This keynote address explores the way the Xi era is reactivating the salience of the martial law period in Taiwan. From being an open-ended exploration of democratic potential and socio-political justice, the threat from the PRC is remaking the memory and history of martial law as an unmediated potentiality. The address suggests that the memory of martial law in Taiwan is being mobilised as political force oriented outward to Taiwan's international and transnational relationships in culture, social life and politics, and ultimately as a source for national resistance to Taiwan's erasure as a place unto itself by the PRC party-state.

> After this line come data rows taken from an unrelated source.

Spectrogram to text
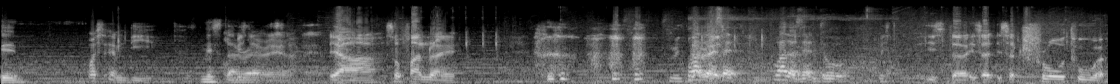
game. What's MD? Oh, Misdirect. misdirect. Yeah, so fun, right? What does Misdirect that what does that do? It's the is a it's a troll tool. if,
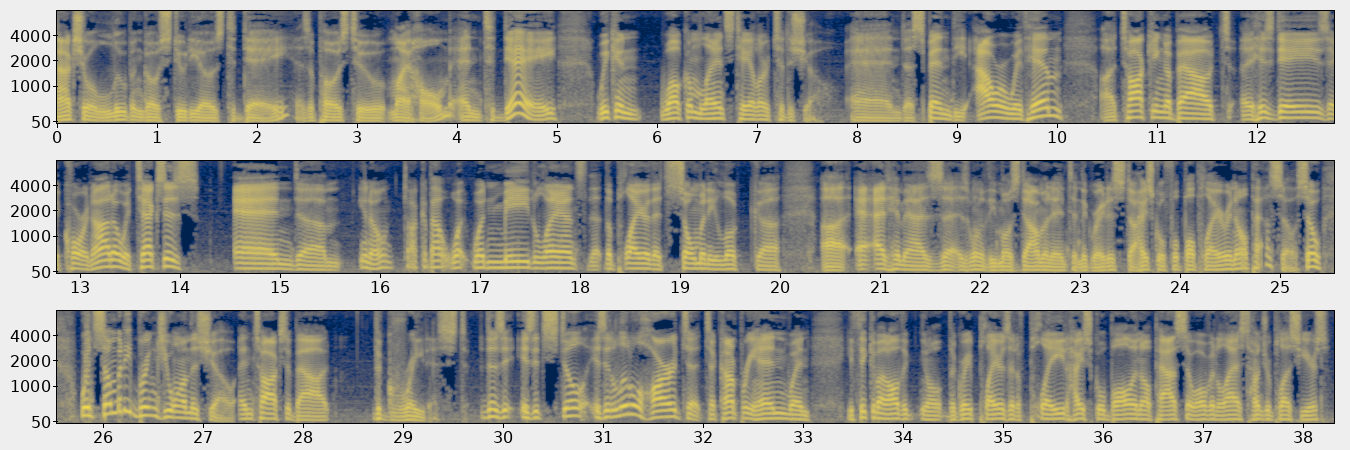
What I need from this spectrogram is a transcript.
actual Lube and Go studios today as opposed to my home. And today we can welcome Lance Taylor to the show and uh, spend the hour with him uh, talking about uh, his days at Coronado, at Texas, and um, you know talk about what, what made Lance the, the player that so many look uh, uh, at him as uh, as one of the most dominant and the greatest high school football player in El Paso. So when somebody brings you on the show and talks about the greatest, does it is it still is it a little hard to, to comprehend when you think about all the you know the great players that have played high school ball in El Paso over the last hundred plus years?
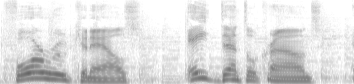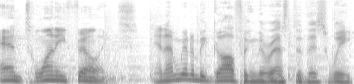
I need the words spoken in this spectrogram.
four root canals, eight dental crowns, and 20 fillings. And I'm going to be golfing the rest of this week.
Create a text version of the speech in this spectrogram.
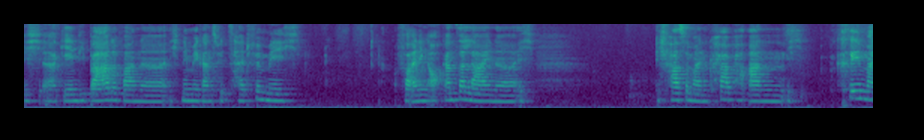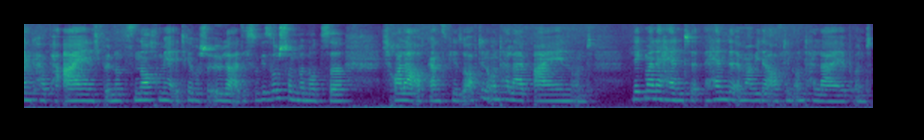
ich äh, gehe in die Badewanne, ich nehme mir ganz viel Zeit für mich, vor allen Dingen auch ganz alleine. Ich, ich fasse meinen Körper an, ich creme meinen Körper ein, ich benutze noch mehr ätherische Öle, als ich sowieso schon benutze. Ich rolle auch ganz viel so auf den Unterleib ein und lege meine Hände, Hände immer wieder auf den Unterleib und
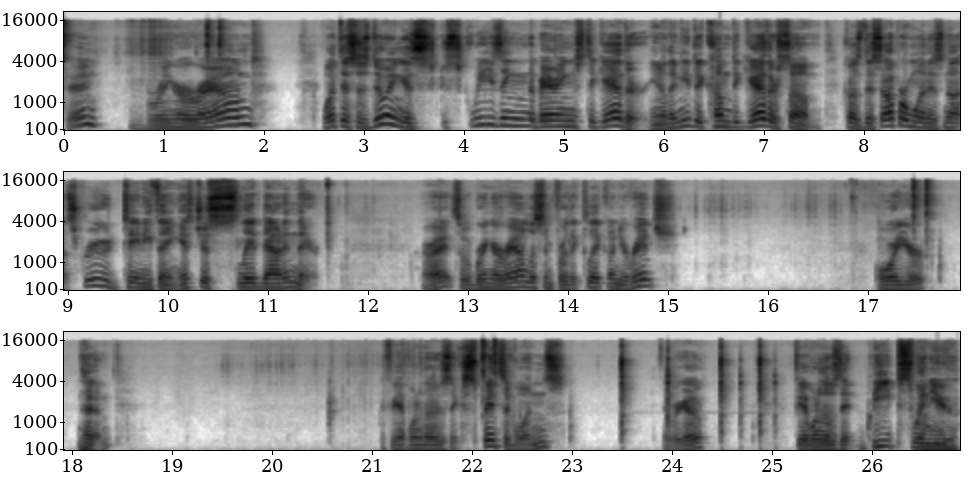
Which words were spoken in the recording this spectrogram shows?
Okay, Bring her around. What this is doing is squeezing the bearings together. You know, they need to come together some because this upper one is not screwed to anything. It's just slid down in there. All right, so bring her around. Listen for the click on your wrench or your, if you have one of those expensive ones, there we go. If you have one of those that beeps when you,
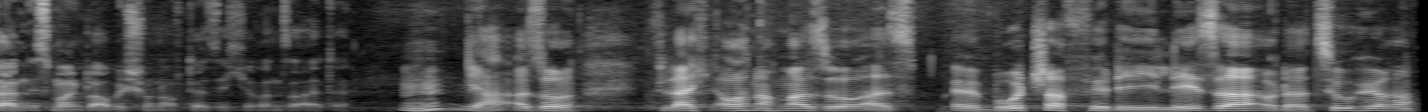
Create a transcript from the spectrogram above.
dann ist man, glaube ich, schon auf der sicheren Seite. Mhm, ja, also vielleicht auch nochmal so als Botschaft für die Leser oder Zuhörer.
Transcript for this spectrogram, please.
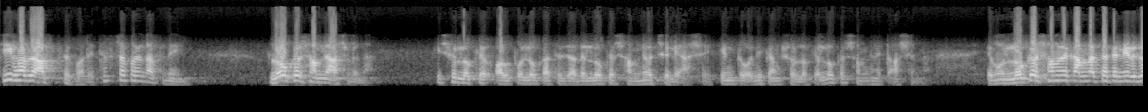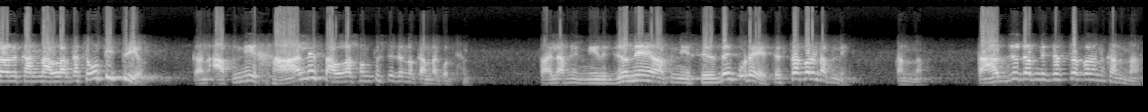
কীভাবে আসতে পারে? চেষ্টা করেন আপনি। লোকের সামনে আসবে না। কিছু লোকের, অল্প লোক আছে যাদের লোকের সামনেও চলে আসে, কিন্তু অধিকাংশ লোকের লোকের সামনে হয়তো আসে না। এবং লোকের সামনে কান্নার চাইতে নির্জনের কান্না আল্লাহর কাছে অতি প্রিয়। কারণ আপনি খালে আল্লাহ সন্তুষ্টির জন্য কান্না করছেন। তাহলে আপনি নির্জনে আপনি শেষদাই পড়ে চেষ্টা করেন আপনি কান্না। তাহাজুদ আপনি চেষ্টা করেন কান্না।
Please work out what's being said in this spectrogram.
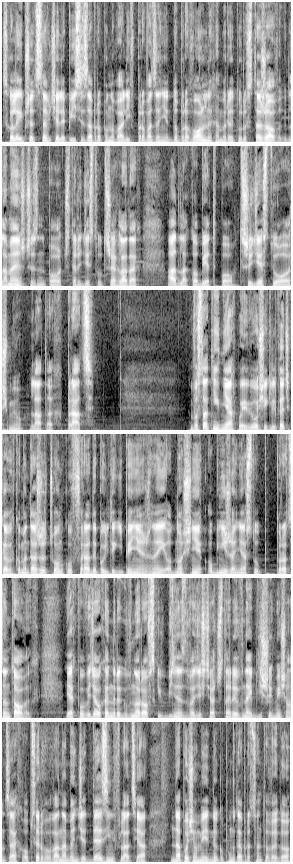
Z kolei przedstawiciele PiS zaproponowali wprowadzenie dobrowolnych emerytur stażowych dla mężczyzn po 43 latach, a dla kobiet po 38 latach pracy. W ostatnich dniach pojawiło się kilka ciekawych komentarzy członków Rady Polityki Pieniężnej odnośnie obniżenia stóp procentowych. Jak powiedział Henryk Wnorowski w Biznes24, w najbliższych miesiącach obserwowana będzie dezinflacja na poziomie 1 punkta procentowego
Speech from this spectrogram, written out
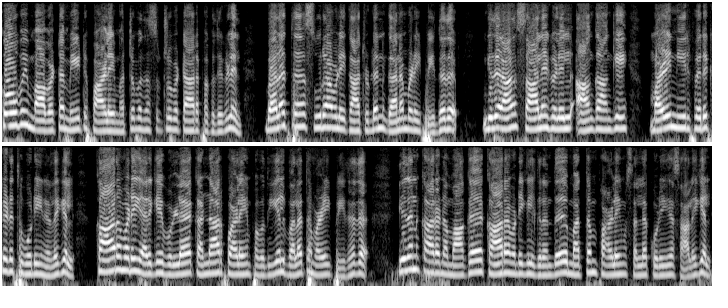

Mark Harrison is Senior Lecturer in Chinese Studies at the University of Tasmania. He is a Founding Fellow of the Australian Centre on China in the World at The Australian National University. His academic work examines contemporary culture and politics in the Chinese-speaking world, using a distinctive theoretically-informed style and with a particular interest in Taiwan. He works widely across cultural studies, politics and policy, and international relations.